Obituary: Prof. Sir Richard "Dick" Southwood
Earth Info is very sad to have learnt that Prof. Sir Richard "Dick" Southwood died on Wednesday 26 October, 2005.

Prof. Southwood was the one of the fathers of modern ecology and an important mentor to many ecologists.

Prof. Southwood founded and chaired the Division of Life Sciences at Imperial College London. At Imperial's Silwood Park field station he was responsible for fostering a golden period in British ecology and entomology, and this led to him moving to Oxford University in 1979.

In addition to fulfilling the requirements of their thesis examiners, many of Prof. Southwood's PhD students were encouraged to become an expert in their own order of insects. This helped his students to widen their scientific horizons, and to ensure that the world benefitted from a new generation of top-class entomologists.

A former Vice-President of the Royal Society from 1982-1984 and Vice-Chancellor of Oxford University, Prof. Southwood was responsible for attracting both Lord Robert May and Bill Hamilton to Oxford University's Zoology Department.

Prof. Southwood was also the person the government turned to for emergency scientific advice, in the form of the Southwood Working Party, at the outbreak of Mad Cow disease (Bovine Spongiform Encephalopathy) in the UK. His Working Party was horrified to discover that heavily infected cows were still going into the human food chain.

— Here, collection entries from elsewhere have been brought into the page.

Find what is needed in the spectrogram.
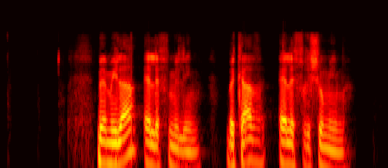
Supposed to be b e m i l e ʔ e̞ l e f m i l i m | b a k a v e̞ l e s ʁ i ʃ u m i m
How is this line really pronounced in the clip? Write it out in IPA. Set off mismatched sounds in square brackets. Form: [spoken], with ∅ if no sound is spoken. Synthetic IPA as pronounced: b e m i l [a] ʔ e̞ l e f m i l i m | b [e] k a v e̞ l e [f] ʁ i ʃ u m i m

As a result, they immediately recommended that all diseased cattle carcasses should be burnt, and that cattle feed containing ruminants (thought to be the source of infection) should be banned.

In addition to producing his own important work on insects and ecological methods, Prof. Southwood encouraged the scientists under him to become more inter-disciplinary. This led to an excellent atmosphere for both academic research and co-operation. It also resulted in Richard Dawkins popularising Bill Hamilton's work on kin selection, and to the physicist Lord Robert May refining his own ideas on chaos theory in relation to biological systems.

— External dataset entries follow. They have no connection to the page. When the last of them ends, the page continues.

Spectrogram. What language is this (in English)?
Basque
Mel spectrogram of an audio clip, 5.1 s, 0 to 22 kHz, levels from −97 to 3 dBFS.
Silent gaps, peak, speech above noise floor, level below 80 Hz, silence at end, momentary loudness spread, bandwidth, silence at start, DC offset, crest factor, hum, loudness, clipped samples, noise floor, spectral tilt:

Very kindly, Prof. Southwood once told me in the lift at work (where he talked to almost everybody) that he considered me to be his academic grandson, as two of my Phd supervisors had completed their PhDs under him. Today, I feel that all ecologists have lost the equivalent of a wise and supportive grandfather.

Correction: Many thanks to Prof. Paul Harvey for correcting two factual errors in my original posting. The detailed obituary he co-authored with Prof. John Krebs for the Times newspaper can be read here.